  6. Always be aware and attentive. Predators look for people who appear distracted or unaware. Make eye contact with people when you see them.
  7. If you do experience car trouble, keep your doors locked and your windows closed. If someone stops and offers help, stay in your car and ask them to call the police or other roadside assistance.

Rideshare safety

Uber, Lyft, and other rideshare services have added a level of convenience to our travel that was unheard of ten years ago. With these services, a traveler can avoid the frustrations of city traffic, the challenges of finding a parking space and other issues.

While the rideshare companies have taken some steps to better protect passengers in light of recent incidents, here are some steps you can take to protect yourself when you use a rideshare service:

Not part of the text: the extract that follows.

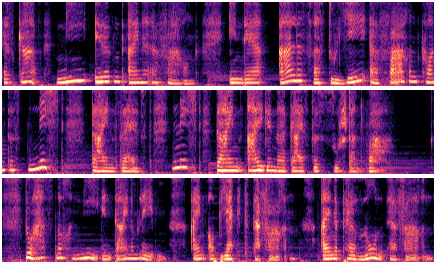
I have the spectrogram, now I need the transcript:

  1. Check the license plate: Make sure it matches with the plate provided when you reserved the car.
  2. Ask your driver’s name: Again, make sure this is the same driver identified in your order. Be sure to ask them their name rather than asking them to confirm their name.
  3. Ask who the ride is for: When you approach the car, ask the driver to tell you who the ride is for. If your name is not provided, don’t get in the vehicle.
  4. Check the child door locks: Make sure that they are not engaged and that you can get out if and when you choose. Open the window before shutting the door to check so you can still get out if they are engaged.
  5. Know your route: Check the app before and during the ride so that you are aware immediately if the driver appears to be driving off course.
  6. Make sure you understand the safety features available in each rideshare company’s app before taking a ride: Uber and Lyft have added features that allow you to call for help if you feel unsafe.
  7. Use apps designed for rideshare safety: Some examples include Circle of 6 and Noonlight.

Prepare for the worst

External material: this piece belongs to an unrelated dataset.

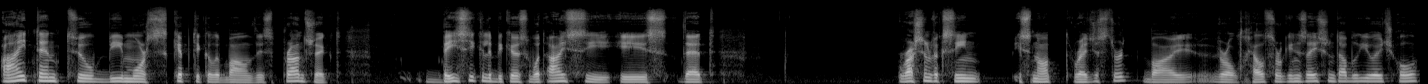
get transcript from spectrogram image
I tend to be more skeptical about this project basically because what I see is that Russian vaccine is not registered by World Health Organization WHO,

You can never be too careful to take steps to protect yourself and prepare a strategy to prevent an assault or other attack. The general rule should simply be to prepare for the worst. In doing so, you can instill more confidence in your travel plans and your ability to protect yourself without fear.

If the worst were to happen, would you know what to do? Here are some resources to help you learn about steps you can take if and when you are a victim of an attack or kidnapping:

  1. Activate SOS on your phone or smartwatch. This enables you to call the emergency number even when your phone is off.
  2. Learn how to escape from the trunk of your specific vehicle if you are locked in.
  3. Learn how to escape from zip ties: Escaping from zip ties is not easy, but it can be done if you remain calm and follow these steps. Twisting and yanking the ties will typically not help and only serve to cut your wrists.
  4. Learn how to escape from duct tape: Similarly, there are specific techniques for escaping from duct tape restraints that are not intuitive.
  5. Consider taking a self-defense course: If you find yourself without any of the devices we mentioned in this article, knowing how to use your body to protect yourself could be crucial.

It takes some work to learn these techniques, but it is worth it, and they may save your life.


Self-defense classes

The following online self-defense classes and courses are specifically designed for women:

Self-defense tools

Here are some sites that highlight a host of self-defense products and tools for women:

Rideshare apps for women

These apps have been designed specifically to help women stay safe using rideshare:

Safety apps

These apps are designed to help everyone stay safer:

  • Zich is a personal safety app that combines several safety options, including sending an alert with voice commands and pre-programming pretend incoming phone calls to confuse and disrupt dangerous situations.
  • Kitestring also provides an interesting way of coupling your whereabouts with the technology of your family and friends. The app sends automatic texts to you frequently, and if you don’t respond, your group is notified.
  • bSafe sends voice-activated SOS alerts to people you have pre-programmed into your app and permits them to hear all that transpires in any encounter with a potentially dangerous person or situation.